"The goal is to improve the visibility of the brand," said Michael Strange, director of marketing at Samsung. He said he thinks recruiting Mr. Montana as spokesman will elevate the camera division and make it as well known among consumers as its electronics parent, Samsung Group.
"What we wanted to do is give instant recognition to the brand," he said. "[That recognition] will make it a tie-breaker on the sales floor." There, Samsung is No. 5 in unit sales in the competitive 35mm, point-and-shoot category with an 8.9% market share, behind Olympus America, Canon USA, Vivitar and Pentax Corp., respectively, according to NPD Intelect Market Tracking.
The integrated campaign, from Total Image Group, Ridgefield Park, N.J., with creative consulting from BTL Design, New York, will roll out this year in two phases, using the theme, "Samsung can't miss cameras."
"Joe Montana was called the `can't miss' quarterback," Mr. Strange said. The aim is to show consumers "[they] can't miss with our advertising, can't miss with our product, can't miss with our features and can't miss with the quality of our pictures."
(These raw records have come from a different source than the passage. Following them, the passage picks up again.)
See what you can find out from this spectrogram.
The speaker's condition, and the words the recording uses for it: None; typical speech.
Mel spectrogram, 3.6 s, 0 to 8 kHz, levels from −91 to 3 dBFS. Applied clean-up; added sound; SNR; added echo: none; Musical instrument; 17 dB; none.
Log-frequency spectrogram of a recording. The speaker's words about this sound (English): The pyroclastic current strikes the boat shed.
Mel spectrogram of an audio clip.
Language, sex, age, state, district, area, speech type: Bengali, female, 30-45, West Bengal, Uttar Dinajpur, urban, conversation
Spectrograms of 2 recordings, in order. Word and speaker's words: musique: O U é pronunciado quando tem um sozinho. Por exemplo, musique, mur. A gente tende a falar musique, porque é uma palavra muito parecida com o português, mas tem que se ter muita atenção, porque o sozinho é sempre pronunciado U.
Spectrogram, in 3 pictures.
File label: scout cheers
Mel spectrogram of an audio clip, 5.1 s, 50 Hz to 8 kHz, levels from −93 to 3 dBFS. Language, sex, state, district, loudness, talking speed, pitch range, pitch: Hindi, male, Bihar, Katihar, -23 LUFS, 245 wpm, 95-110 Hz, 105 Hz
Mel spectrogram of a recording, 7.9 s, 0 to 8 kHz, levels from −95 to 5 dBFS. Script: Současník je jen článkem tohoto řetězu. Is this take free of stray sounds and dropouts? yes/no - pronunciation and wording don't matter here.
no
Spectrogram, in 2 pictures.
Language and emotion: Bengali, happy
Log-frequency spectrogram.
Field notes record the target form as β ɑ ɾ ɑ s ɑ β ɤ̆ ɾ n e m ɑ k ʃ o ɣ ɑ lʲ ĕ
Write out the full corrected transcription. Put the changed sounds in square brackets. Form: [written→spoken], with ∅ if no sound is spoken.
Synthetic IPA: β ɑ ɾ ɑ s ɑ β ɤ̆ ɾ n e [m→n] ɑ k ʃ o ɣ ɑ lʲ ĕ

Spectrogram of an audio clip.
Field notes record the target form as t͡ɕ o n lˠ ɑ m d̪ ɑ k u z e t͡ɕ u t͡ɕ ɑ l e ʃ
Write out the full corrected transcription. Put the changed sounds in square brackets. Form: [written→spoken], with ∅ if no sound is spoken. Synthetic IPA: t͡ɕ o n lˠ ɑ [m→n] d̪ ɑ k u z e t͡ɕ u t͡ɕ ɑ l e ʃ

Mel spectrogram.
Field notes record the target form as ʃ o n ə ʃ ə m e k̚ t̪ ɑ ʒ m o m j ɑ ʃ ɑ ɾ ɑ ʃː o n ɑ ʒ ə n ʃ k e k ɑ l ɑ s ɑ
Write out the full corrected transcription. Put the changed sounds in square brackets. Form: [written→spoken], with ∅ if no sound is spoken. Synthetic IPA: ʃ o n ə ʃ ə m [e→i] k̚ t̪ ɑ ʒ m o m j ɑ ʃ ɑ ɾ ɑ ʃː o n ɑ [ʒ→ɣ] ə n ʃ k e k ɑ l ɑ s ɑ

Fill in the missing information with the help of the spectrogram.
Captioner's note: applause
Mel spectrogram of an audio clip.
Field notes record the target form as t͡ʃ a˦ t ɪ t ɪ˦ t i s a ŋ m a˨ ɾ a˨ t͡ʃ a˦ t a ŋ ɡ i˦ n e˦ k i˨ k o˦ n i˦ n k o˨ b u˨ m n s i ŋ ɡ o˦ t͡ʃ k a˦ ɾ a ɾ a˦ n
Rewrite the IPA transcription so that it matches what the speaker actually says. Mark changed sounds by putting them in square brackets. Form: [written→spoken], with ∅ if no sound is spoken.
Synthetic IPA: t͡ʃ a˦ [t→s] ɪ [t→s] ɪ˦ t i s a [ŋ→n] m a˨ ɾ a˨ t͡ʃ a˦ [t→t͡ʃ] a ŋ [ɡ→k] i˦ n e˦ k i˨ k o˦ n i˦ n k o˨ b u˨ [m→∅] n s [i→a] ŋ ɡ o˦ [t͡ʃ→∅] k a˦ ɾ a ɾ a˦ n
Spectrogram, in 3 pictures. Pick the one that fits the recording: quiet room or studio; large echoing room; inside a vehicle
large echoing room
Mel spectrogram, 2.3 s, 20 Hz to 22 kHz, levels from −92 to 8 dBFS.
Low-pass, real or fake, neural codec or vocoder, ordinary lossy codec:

The first phase begins with a print ad supporting a Father's Day promotion that introduces Mr. Montana as spokesman and offers a $10 rebate with the purchase of any camera in the 35mm Zoom line. The ad will run in June issues of Parade and USA Today during the monthlong promotion, as well as in photo trade publications.
The ad shows two side-by-side photos of Mr. Montana. In the first, he is taking a picture and his face is partially obscured behind the camera. In the second, his face is revealed. Copy above the photos asks, "Who says you can't miss with a Samsung camera?" Below, it answers, "Joe Montana, that's who!" The rebate coupon is included at the bottom of the page and can also be obtained at point of purchase or on the Web (www.samsungusa.com).
The "Can't miss" concept will be continued in a TV spot and another print execution later this year in support of the third-quarter launch of Samsung's Evoca 170 SE, a special sports-edition camera with a long-range zoom lens.
"The camera market is tremendously cluttered," said Dan Schwartz, creative director at BTL Design. "We recognized [Samsung] had to take a bold step."
Analyst Ulysses Yannas at Buckman, Buckman & Reid thinks it will be a challenge for Samsung to build a brand in the 35mm category since sales increasingly are shifting toward Advanced Photo System and digital cameras. "It's very difficult to increase or to build brand name recognition if the market is moving away from you," he said.
But Samsung thinks putting a sports icon's face behind the lens will help, as will the biggest ad budget in its 10-year history. Samsung, which would not disclose spending on the campaign, spent $1.3 million in 1999 in measured media, according to Competitive Media Reporting.
"The camera market has been sleepy," Mr. Schwartz said. "This is an opportunity to create some energy."